To do: Return all lines of the records that contain the word "audio".

Dataset excerpts:
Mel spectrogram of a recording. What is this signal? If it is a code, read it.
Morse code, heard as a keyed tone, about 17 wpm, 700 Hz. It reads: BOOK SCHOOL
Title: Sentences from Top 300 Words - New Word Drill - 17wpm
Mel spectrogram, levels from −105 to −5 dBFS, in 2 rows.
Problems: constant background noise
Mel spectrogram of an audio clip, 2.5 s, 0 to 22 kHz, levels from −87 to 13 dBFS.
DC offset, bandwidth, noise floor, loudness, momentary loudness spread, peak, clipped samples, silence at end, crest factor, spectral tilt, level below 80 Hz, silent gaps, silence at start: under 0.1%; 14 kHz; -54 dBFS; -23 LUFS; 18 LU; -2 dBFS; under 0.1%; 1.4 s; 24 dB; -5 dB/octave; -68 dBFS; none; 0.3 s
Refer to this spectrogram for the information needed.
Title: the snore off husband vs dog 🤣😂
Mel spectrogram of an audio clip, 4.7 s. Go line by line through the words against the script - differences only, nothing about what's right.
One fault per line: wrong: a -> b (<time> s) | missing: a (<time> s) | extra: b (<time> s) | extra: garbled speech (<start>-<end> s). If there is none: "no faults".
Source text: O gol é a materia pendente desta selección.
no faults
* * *
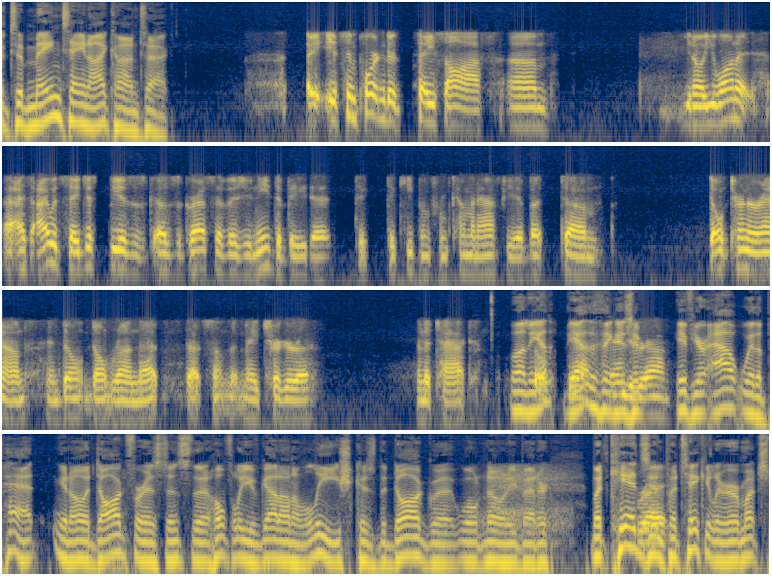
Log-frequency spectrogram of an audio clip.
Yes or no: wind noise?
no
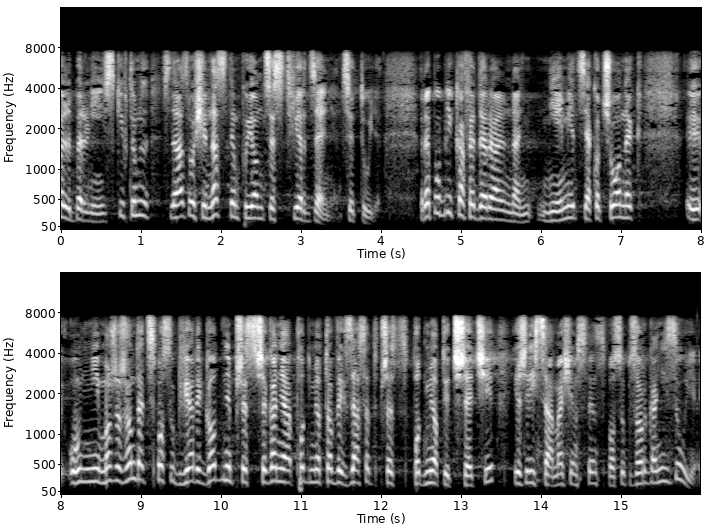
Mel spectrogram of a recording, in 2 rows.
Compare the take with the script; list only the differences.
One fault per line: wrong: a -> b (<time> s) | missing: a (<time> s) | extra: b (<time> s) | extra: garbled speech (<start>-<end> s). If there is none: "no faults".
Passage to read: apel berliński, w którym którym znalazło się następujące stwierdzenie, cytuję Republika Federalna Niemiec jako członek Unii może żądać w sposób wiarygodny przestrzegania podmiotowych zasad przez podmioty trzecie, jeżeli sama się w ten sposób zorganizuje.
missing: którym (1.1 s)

Reply:
Mel spectrogram of an audio clip, 2.5 s, 0 to 22 kHz, levels from −87 to 13 dBFS.
Mel spectrogram of an audio clip, 4.7 s. Go line by line through the words against the script - differences only, nothing about what's right.
Log-frequency spectrogram of an audio clip.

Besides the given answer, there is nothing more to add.